Data excerpts:
==================================================
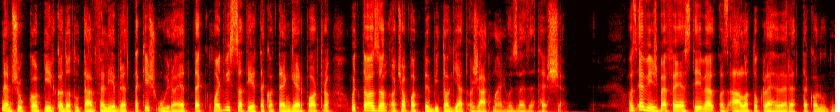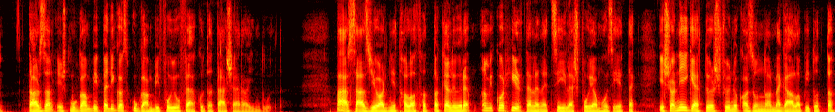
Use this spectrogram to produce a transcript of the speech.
Nem sokkal pirkadat után felébredtek, és újra ettek, majd visszatértek a tengerpartra, hogy Tarzan a csapat többi tagját a zsákmányhoz vezethesse. Az evés befejeztével az állatok leheveredtek aludni. Tarzan és Mugambi pedig az Ugambi folyó felkutatására indult. Pár száz jarnyit haladhattak előre, amikor hirtelen egy széles folyamhoz értek, és a néger törzsfőnök azonnal megállapította,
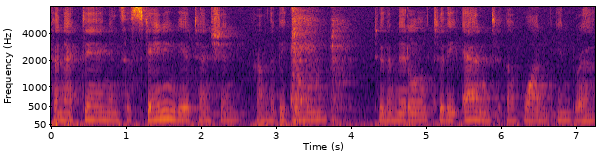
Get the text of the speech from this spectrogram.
Connecting and sustaining the attention from the beginning to the middle to the end of one in breath.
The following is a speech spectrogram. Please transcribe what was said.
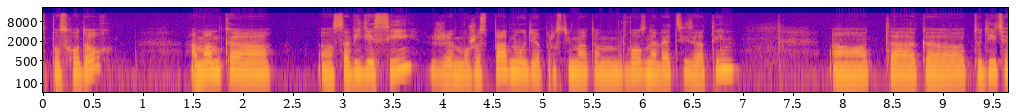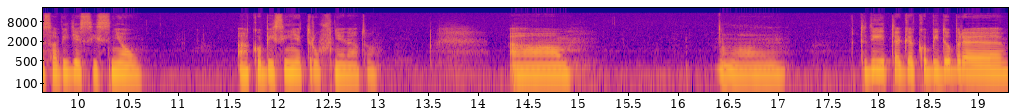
ísť po schodoch a mamka sa vydesí, že môže spadnúť a proste má tam rôzne veci za tým, a, tak a, to dieťa sa vydesí s ňou. Ako by si netrúfne na to. A, a vtedy je tak akoby dobré,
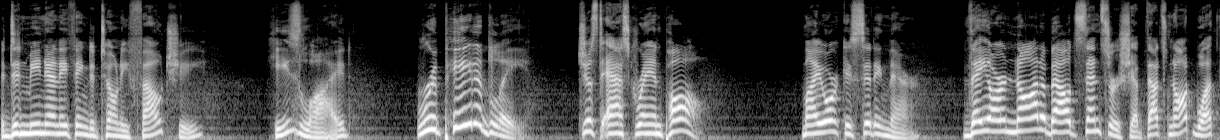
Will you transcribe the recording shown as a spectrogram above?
It didn't mean anything to Tony Fauci. He's lied repeatedly. Just ask Rand Paul. Mayorkas sitting there they are not about censorship. That's not what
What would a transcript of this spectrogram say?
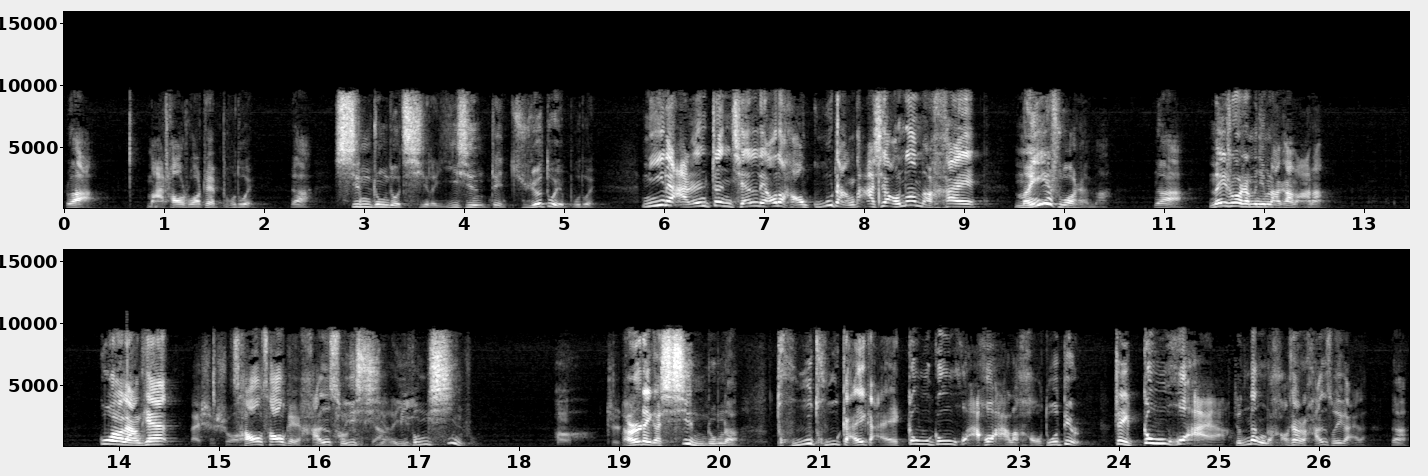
是吧？”马超说：“这不对，是吧？心中就起了疑心，这绝对不对。你俩人阵前聊得好，鼓掌大笑，那么嗨，没说什么，是吧？没说什么，你们俩干嘛呢？”过了两天。曹操给韩遂写了一封信，而这个信中呢，涂涂改改、勾勾画画了好多地儿。这勾画呀，就弄得好像是韩遂改的啊。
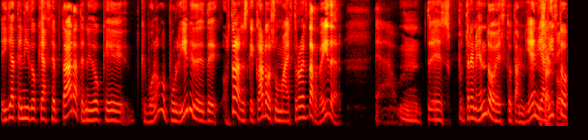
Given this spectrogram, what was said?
ella ha tenido que aceptar, ha tenido que, que, bueno, pulir y de, de- ostras, es que claro, su maestro es Darth Vader. Eh, mm, Es tremendo esto también. Y ha visto,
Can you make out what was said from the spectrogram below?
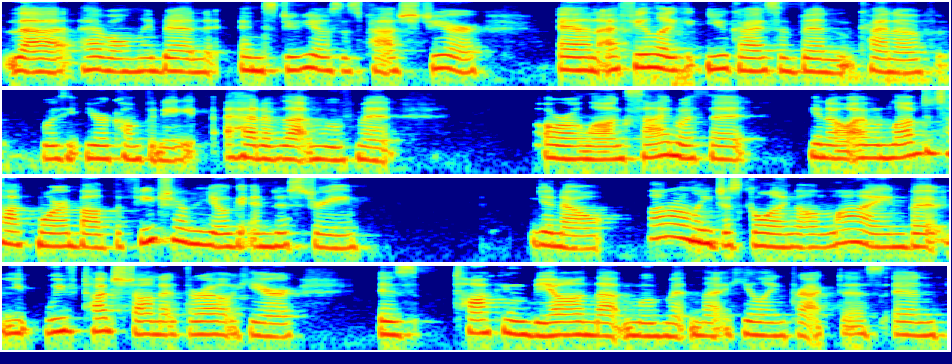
that have only been in studios this past year. And I feel like you guys have been kind of with your company ahead of that movement or alongside with it. You know, I would love to talk more about the future of the yoga industry. You know, not only just going online, but you, we've touched on it throughout here, is talking beyond that movement and that healing practice. And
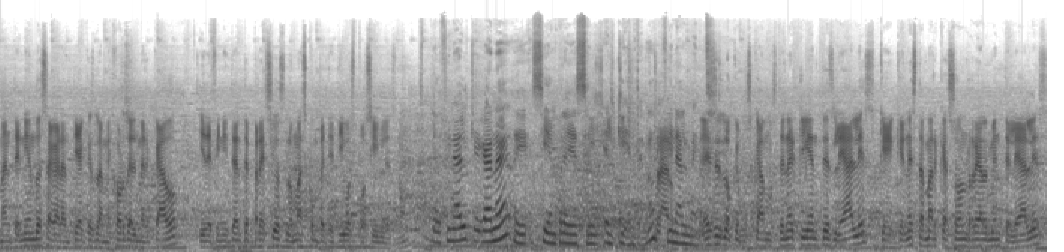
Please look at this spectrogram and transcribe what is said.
manteniendo esa garantía que es la mejor del mercado y definitivamente precios lo más competitivos posibles. ¿no? Y al final que gana eh, siempre es el, cliente, ¿no? Finalmente. Eso es lo que buscamos, tener clientes leales, que, en esta marca son realmente leales,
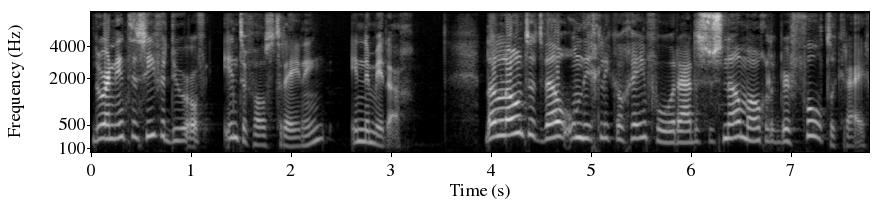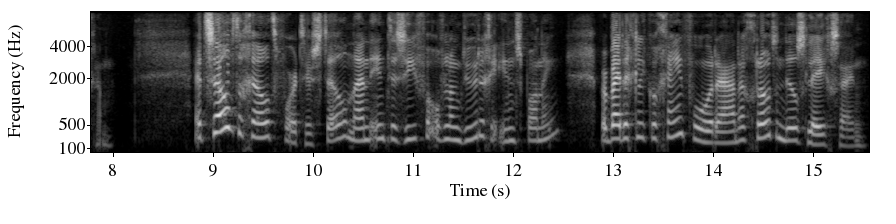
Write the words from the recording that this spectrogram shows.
door een intensieve duur- of intervalstraining in de middag. Dan loont het wel om die glycogeenvoorraden zo snel mogelijk weer vol te krijgen. Hetzelfde geldt voor het herstel na een intensieve of langdurige inspanning, waarbij de glycogeenvoorraden grotendeels leeg zijn.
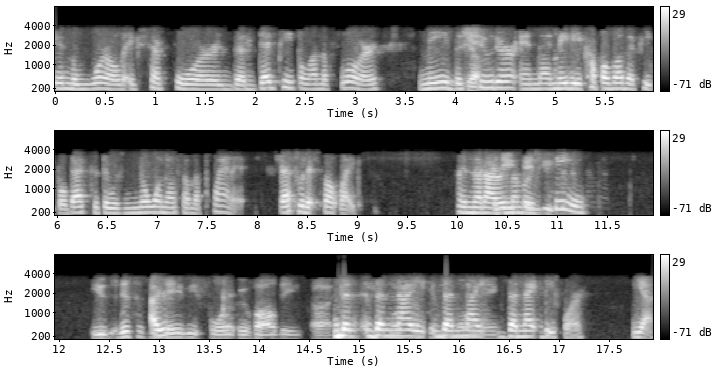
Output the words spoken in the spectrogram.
in the world except for the dead people on the floor, me, the yeah. shooter, and then maybe a couple of other people. That's it. There was no one else on the planet. That's what it felt like. And then I and remember you, seeing. You, this is the I, day before Uvalde. Uh, the the night the, the night the night before. Yeah.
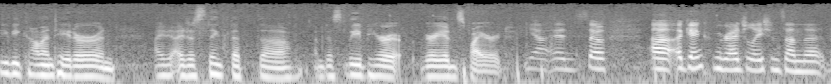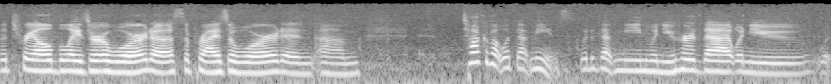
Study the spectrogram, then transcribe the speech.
TV commentator, and I, I just think that uh, I'm just leave here very inspired. Yeah, and so uh, again, congratulations on the, the Trailblazer Award, a surprise award, and um, talk about what that means. What did that mean when you heard that? When you what,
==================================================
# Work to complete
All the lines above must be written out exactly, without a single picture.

# Task solution
Use this spectrogram to produce a transcript of the speech.
Nem sokkal pirkadat után felébredtek, és újra ettek, majd visszatértek a tengerpartra, hogy Tarzan a csapat többi tagját a zsákmányhoz vezethesse. Az evés befejeztével az állatok leheveredtek aludni. Tarzan és Mugambi pedig az Ugambi folyó felkutatására indult. Pár száz jarnyit haladhattak előre, amikor hirtelen egy széles folyamhoz értek, és a néger törzsfőnök azonnal megállapította,
Get the text of the speech from this spectrogram.
Connecting and sustaining the attention from the beginning to the middle to the end of one in breath.
The following is a speech spectrogram. Please transcribe what was said.
ísť po schodoch a mamka sa vydesí, že môže spadnúť a proste má tam rôzne veci za tým, a, tak a, to dieťa sa vydesí s ňou. Ako by si netrúfne na to. A, a vtedy je tak akoby dobré,
Will you transcribe the recording shown as a spectrogram above?
It didn't mean anything to Tony Fauci. He's lied repeatedly. Just ask Rand Paul. Mayorkas sitting there they are not about censorship. That's not what
What would a transcript of this spectrogram say?
是吧？”马超说：“这不对，是吧？心中就起了疑心，这绝对不对。你俩人阵前聊得好，鼓掌大笑，那么嗨，没说什么，是吧？没说什么，你们俩干嘛呢？”过了两天。曹操给韩遂写了一封信，而这个信中呢，涂涂改改、勾勾画画了好多地儿。这勾画呀，就弄得好像是韩遂改的啊。
Given this spectrogram, what was said?
ella ha tenido que aceptar, ha tenido que, que, bueno, pulir y de, de- ostras, es que claro, su maestro es Darth Vader. Eh, mm, Es tremendo esto también. Y ha visto,
Can you make out what was said from the spectrogram below?
that have only been in studios this past year. And I feel like you guys have been kind of with your company ahead of that movement or alongside with it. You know, I would love to talk more about the future of the yoga industry. You know, not only just going online, but you, we've touched on it throughout here, is talking beyond that movement and that healing practice. And
Please look at this spectrogram and transcribe what is said.
manteniendo esa garantía que es la mejor del mercado y definitivamente precios lo más competitivos posibles. ¿no? Y al final que gana eh, siempre es el, cliente, ¿no? Finalmente. Eso es lo que buscamos, tener clientes leales, que, en esta marca son realmente leales,
Write the words from the recording that this spectrogram shows.
door een intensieve duur- of intervalstraining in de middag. Dan loont het wel om die glycogeenvoorraden zo snel mogelijk weer vol te krijgen. Hetzelfde geldt voor het herstel na een intensieve of langdurige inspanning, waarbij de glycogeenvoorraden grotendeels leeg zijn.
Output the words spoken in the spectrogram.
in the world except for the dead people on the floor, me, the yeah. shooter, and then maybe a couple of other people. That's it. There was no one else on the planet. That's what it felt like. And then I and remember you, seeing. You, this is the I, day before Uvalde. Uh, the the night the, the night the night before. Yeah.
Study the spectrogram, then transcribe the speech.
TV commentator, and I, I just think that uh, I'm just leave here very inspired. Yeah, and so uh, again, congratulations on the, the Trailblazer Award, a surprise award, and um, talk about what that means. What did that mean when you heard that? When you what,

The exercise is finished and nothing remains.